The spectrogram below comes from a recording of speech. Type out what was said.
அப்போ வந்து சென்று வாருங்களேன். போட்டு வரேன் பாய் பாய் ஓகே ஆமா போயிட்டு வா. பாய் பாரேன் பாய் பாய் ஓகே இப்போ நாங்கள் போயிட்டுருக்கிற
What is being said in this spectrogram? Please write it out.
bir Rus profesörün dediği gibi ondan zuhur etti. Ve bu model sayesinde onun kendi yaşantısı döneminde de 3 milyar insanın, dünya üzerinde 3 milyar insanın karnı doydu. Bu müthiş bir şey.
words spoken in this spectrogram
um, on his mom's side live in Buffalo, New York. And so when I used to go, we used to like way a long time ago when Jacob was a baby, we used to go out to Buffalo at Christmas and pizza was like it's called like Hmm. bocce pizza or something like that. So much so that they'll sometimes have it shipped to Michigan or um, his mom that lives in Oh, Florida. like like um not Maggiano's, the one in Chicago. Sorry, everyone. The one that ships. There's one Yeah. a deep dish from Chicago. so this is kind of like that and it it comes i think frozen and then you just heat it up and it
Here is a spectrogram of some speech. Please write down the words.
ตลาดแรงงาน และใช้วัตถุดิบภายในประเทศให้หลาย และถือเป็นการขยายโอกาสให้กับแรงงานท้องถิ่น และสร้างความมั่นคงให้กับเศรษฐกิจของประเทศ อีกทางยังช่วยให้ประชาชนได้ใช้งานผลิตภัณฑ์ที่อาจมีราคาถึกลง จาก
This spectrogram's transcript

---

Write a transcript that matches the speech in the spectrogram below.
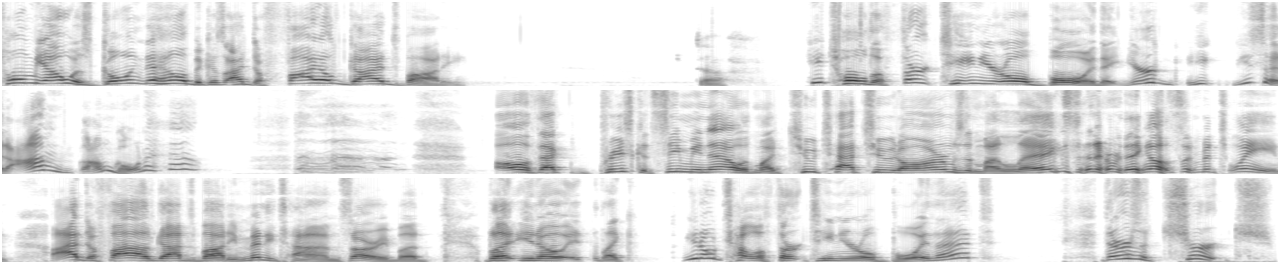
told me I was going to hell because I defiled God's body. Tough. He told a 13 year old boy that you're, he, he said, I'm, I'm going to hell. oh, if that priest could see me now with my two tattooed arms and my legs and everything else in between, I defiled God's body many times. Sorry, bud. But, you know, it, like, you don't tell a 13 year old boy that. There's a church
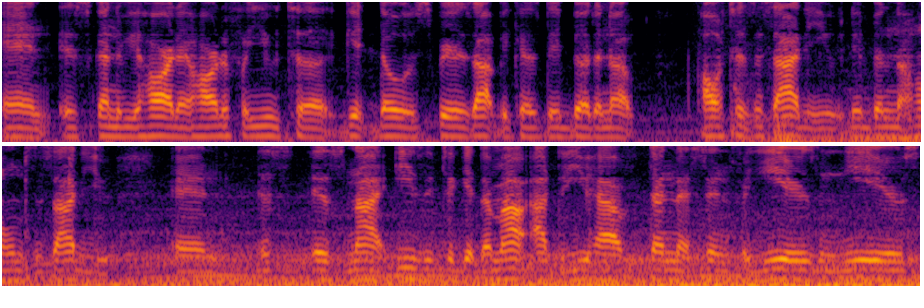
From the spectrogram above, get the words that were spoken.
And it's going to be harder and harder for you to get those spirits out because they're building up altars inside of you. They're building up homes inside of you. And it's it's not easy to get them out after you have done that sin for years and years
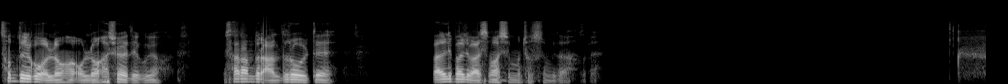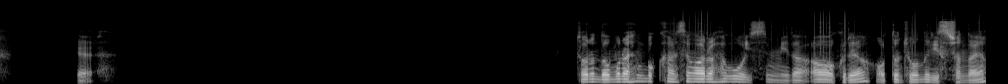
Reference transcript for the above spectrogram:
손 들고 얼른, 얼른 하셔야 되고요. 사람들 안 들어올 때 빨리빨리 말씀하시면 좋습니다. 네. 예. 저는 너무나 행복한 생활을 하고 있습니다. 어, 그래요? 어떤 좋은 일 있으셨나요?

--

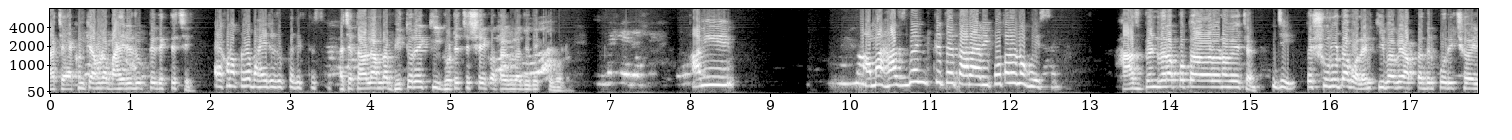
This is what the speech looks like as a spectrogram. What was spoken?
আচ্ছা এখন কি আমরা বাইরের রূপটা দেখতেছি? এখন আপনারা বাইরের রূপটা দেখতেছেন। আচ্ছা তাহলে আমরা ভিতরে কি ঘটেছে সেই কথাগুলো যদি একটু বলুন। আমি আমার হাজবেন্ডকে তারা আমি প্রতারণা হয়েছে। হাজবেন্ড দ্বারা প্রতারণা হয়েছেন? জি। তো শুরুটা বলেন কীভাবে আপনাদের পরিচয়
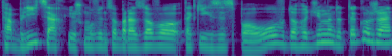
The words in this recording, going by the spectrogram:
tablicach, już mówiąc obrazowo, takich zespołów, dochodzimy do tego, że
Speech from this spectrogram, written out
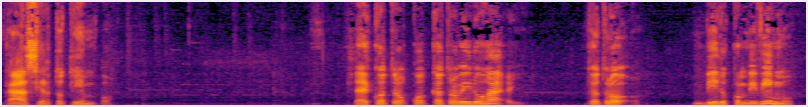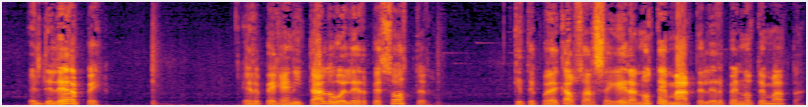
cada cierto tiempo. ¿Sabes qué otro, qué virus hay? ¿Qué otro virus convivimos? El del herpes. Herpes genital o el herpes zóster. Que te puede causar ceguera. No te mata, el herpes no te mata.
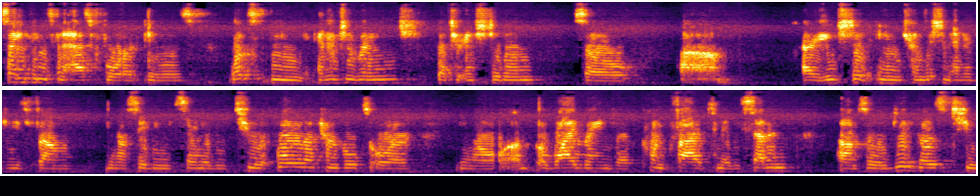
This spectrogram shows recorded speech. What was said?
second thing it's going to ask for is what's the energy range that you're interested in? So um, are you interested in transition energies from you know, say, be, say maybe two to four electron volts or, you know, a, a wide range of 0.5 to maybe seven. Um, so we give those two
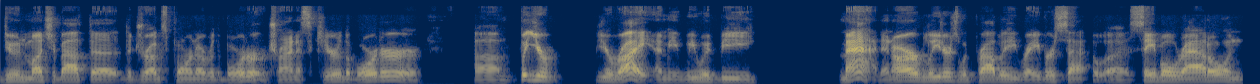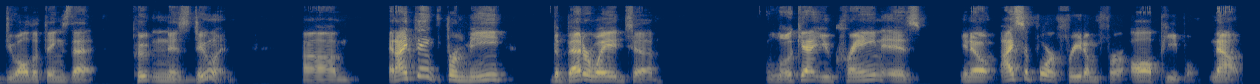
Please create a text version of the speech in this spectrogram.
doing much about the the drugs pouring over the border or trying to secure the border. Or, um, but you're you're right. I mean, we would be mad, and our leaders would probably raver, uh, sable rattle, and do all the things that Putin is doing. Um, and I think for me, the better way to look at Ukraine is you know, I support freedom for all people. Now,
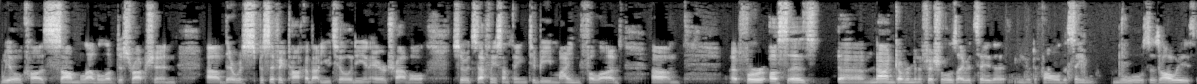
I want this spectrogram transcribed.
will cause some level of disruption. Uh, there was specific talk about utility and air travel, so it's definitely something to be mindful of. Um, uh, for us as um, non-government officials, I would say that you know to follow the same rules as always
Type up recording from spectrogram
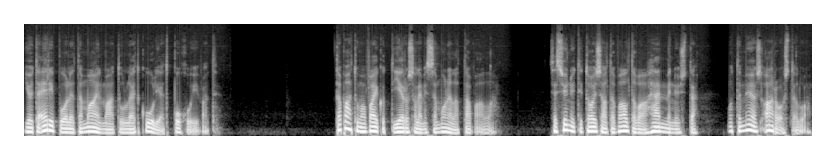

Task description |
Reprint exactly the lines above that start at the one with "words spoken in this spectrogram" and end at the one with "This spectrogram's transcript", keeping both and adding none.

Answer box |
words spoken in this spectrogram
um, on his mom's side live in Buffalo, New York. And so when I used to go, we used to like way a long time ago when Jacob was a baby, we used to go out to Buffalo at Christmas and pizza was like it's called like Hmm. bocce pizza or something like that. So much so that they'll sometimes have it shipped to Michigan or um, his mom that lives in Oh, Florida. like like um not Maggiano's, the one in Chicago. Sorry, everyone. The one that ships. There's one Yeah. a deep dish from Chicago. so this is kind of like that and it it comes i think frozen and then you just heat it up and it
Here is a spectrogram of some speech. Please write down the words.
ตลาดแรงงาน และใช้วัตถุดิบภายในประเทศให้หลาย และถือเป็นการขยายโอกาสให้กับแรงงานท้องถิ่น และสร้างความมั่นคงให้กับเศรษฐกิจของประเทศ อีกทางยังช่วยให้ประชาชนได้ใช้งานผลิตภัณฑ์ที่อาจมีราคาถึกลง จาก
This spectrogram's transcript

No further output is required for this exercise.